IS THE MEXICAN SIERRA MADRE ORIENTAL FOLD AND THRUST BELT REALLY A LARAMIDE OROGENIC BELT?
Considering as acceptable the tectonic definitions of Revolution (Billings, 1955) and Orogeny (Glossary of Geology, 1960), by its Structural Style, Timing and Stratigraphy it is not possible to qualify properly as Laramide the Mexican Sierra Madre Oriental and related deformations from Western to Southern Mexico, since 100 to 40 M.y. In fact, after the initial Late Triassic Atlantic Ocean origin, a Late Liassic hot spot appeared at the central region of the present Gulf and a triple junction system was at its origin. Its Middle Jurassic expansion formed the Texas Louisiana and Western México subplates; the Late Paleozoic batholiths, intruded during Appalachian-Ouachita Orogeny, were fragmented and distributed around the Gulf. They became, in the Mexican rim, the most resistant lithospheric pieces which controlled the Jurassic oil basins origin and their stratigraphic sequences and later the Sierra Madre Oriental Orogeny, erroneously considered as a part of the Laramide Orogeny, because compression originated at the southwestern region. As the deformation style is different for each of the 6 segments pertaining to each Mexican tectonic blocks and as it became younger southeastward, it suggests, since Late Albian to Late Eocene, an origin related to the Chortis Block transpressive displacement along these blocks.

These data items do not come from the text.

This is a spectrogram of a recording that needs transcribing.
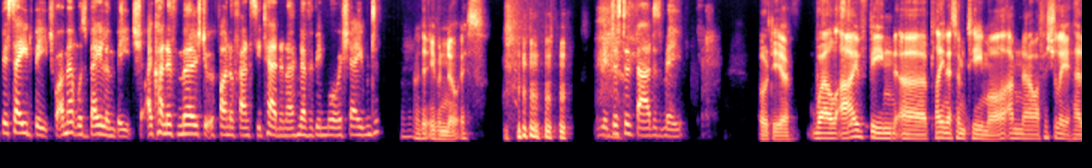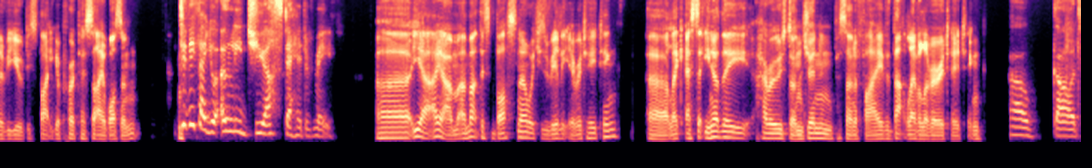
Besaid Beach. What I meant was Balamb Beach. I kind of merged it with Final Fantasy X and I've never been more ashamed. I didn't even notice. You're just as bad as me. oh dear. Well, I've been uh, playing SMT more. I'm now officially ahead of you, despite your protests that I wasn't. To be fair, you're only just ahead of me. Uh, yeah, I am. I'm at this boss now, which is really irritating. Uh, like Es- you know the Haru's dungeon in Persona Five. That level of irritating. Oh God.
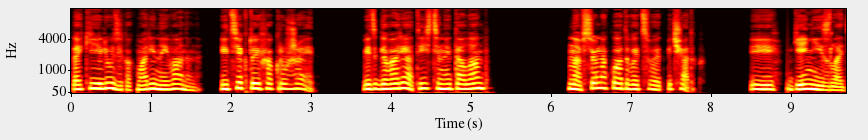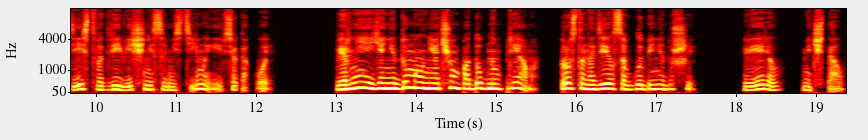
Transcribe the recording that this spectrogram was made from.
Такие люди, как Марина Ивановна, и те, кто их окружает. Ведь говорят, истинный талант на все накладывает свой отпечаток. И гений и злодейство — две вещи несовместимые и все такое. Вернее, я не думал ни о чем подобном прямо, просто надеялся в глубине души. Верил, мечтал.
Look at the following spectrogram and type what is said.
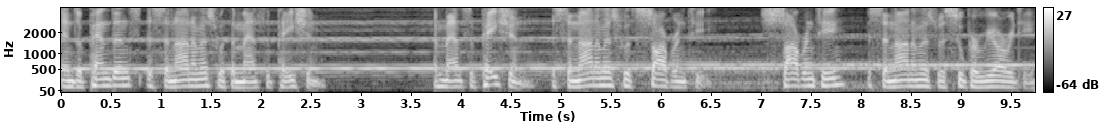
Independence is synonymous with emancipation. Emancipation is synonymous with sovereignty. Sovereignty is synonymous with superiority.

The collision of the East Pacific Rise and the North American Plate, is at the origin of the triple junction bordering the Jalisco Block and the widening of its Tepic, Colima and the Transmexican Volcanic Belt arms, the final factor of deformation and thrusting of the Sierra Madre Oriental, the Sierra Madre Occidental and the Gulf of California evolution.